The trust has also recently part-funded repairs to windows at Leith Hill Place, near Holmbury St Mary. This Grade II-listed, Georgian country house, which is in the Palladian style, was inherited by the composer Ralph Vaughan Williams, whose grandfather Josiah Wedgwood III – of the famous Wedgwood pottery family – had moved there in 1847. Vaughan Williams’ uncle, the naturalist Charles Darwin, was also a regular visitor in Victorian times. The property was given to the National Trust by Vaughan Williams in 1944, but was leased as a school boarding house for many years. However, it was opened to the public by the NT for the first time last year.
One of the buildings of greatest architectural significance to benefit from SHBT funding is Goddards, a Grade II-listed house in the Arts & Crafts style at Abinger Common. The trust has made several grants to Goddards over the years, most recently for restoration of the ‘ha-ha’ in the grounds. The creation of the distinguished architect Sir Edwin Lutyens (designer of numerous Surrey houses as well as the government buildings of New Delhi and the Cenotaph in Whitehall) and his regular collaborator, the garden designer Gertrude Jekyll, Goddards was built in 1898-1900 and enlarged in 1910, and exemplifies the traditional ‘Surrey style’. The property is now owned by the Lutyens Trust and leased to the Landmark Trust for holiday lets. It also houses the Lutyens archive.
Among the most distinctive buildings SHBT has supported is Abbot’s Hospital, a magnificent Grade I-listed Jacobean building at the top of Guildford High Street. The Hospital of the Blessed Trinity, to give its original name, was founded in 1619 by George Abbot, Archbishop of Canterbury, as a gift ‘out of my love to the place of my birth’. It was not Abbot’s intention to provide a hospital in the modern sense of the word but a place of shelter for elderly poor, under the care of a resident master. Four centuries after the first residents moved in, Abbot’s Hospital continues to offer accommodation for local elderly people. Interestingly, Abbot’s Hospital does not look at all Jacobean but harks back to earlier times – and its gatehouse bears an uncanny resemblance to the Tudor gatehouse of Hampton Court Palace.
Another intriguing building is Chatley Heath Semaphore Tower, near Wisley. One of SHBT’s first grants was for restoration to the tower after a fire and repeated acts of vandalism in the 1970s and 1980s. Built in the 1820s, the 60-foot high tower was part of the Royal Navy’s signal chain stretching from the south coast to London, which enabled messages to be transmitted from Portsmouth to the Admiralty in Whitehall in under 15 minutes. It is the best preserved of the remaining towers, and still has a working mast. It remains well worth a visit for anyone with an interest in Surrey’s significance in the Defence of the Realm.

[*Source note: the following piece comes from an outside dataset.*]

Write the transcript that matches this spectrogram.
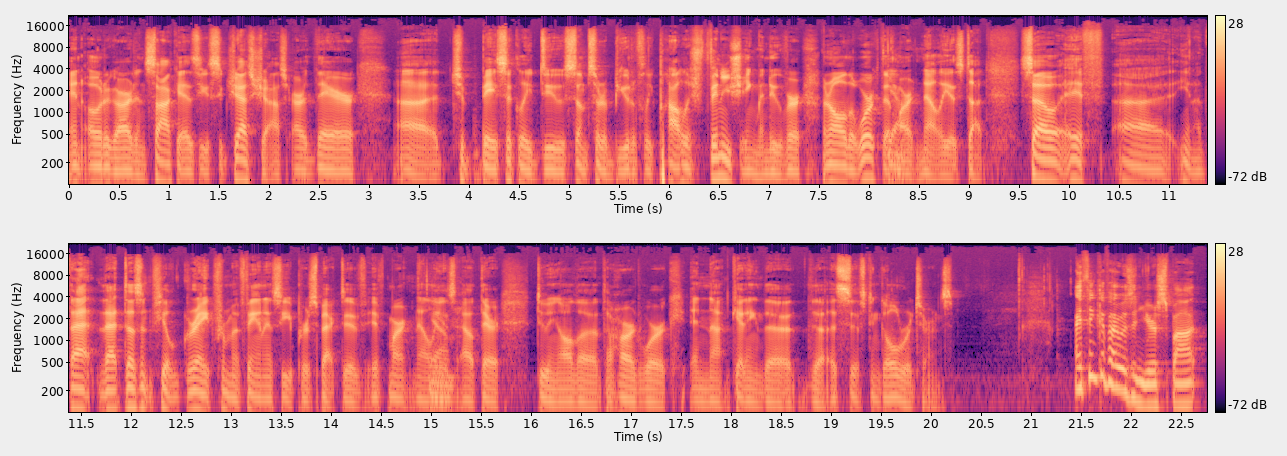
And Odegaard and Saka, as you suggest, Josh, are there uh, to basically do some sort of beautifully polished finishing maneuver on all the work that Yeah. Martinelli has done. So if uh, you know that that doesn't feel great from a fantasy perspective, if Martinelli Yeah. is out there doing all the, the hard work and not getting the the assist and goal returns. I think if I was in your spot,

One of the best ways to experience all of these buildings, however, is to join the Friends of Surrey Historic Buildings Trust and enjoy the organised visits and private tours. We look forward to welcoming you!
Need to know: For details of SHBT’s Friends scheme, visit their website at surreyhistoricbuildings.org.uk or e-mail firstname.lastname@example.org.
If you are proposing a conservation or restoration project that you would like the trust to support, contact conservation officer Martin Higgins on 01483 518758.
Making their mark
One of the better known buildings that SHBT has assisted is Guildford Cathedral. While the main story of the appeal to save the cathedral has been the efforts to secure a £4.5m Heritage Lottery Fund grant, there are smaller challenges being faced too and SHBT recently supported the re-leading of windows above the organ console with a grant of £5,000. To find out more about the Guildford Cathedral Appeal and another historic Surrey home undergoing renovation, read on...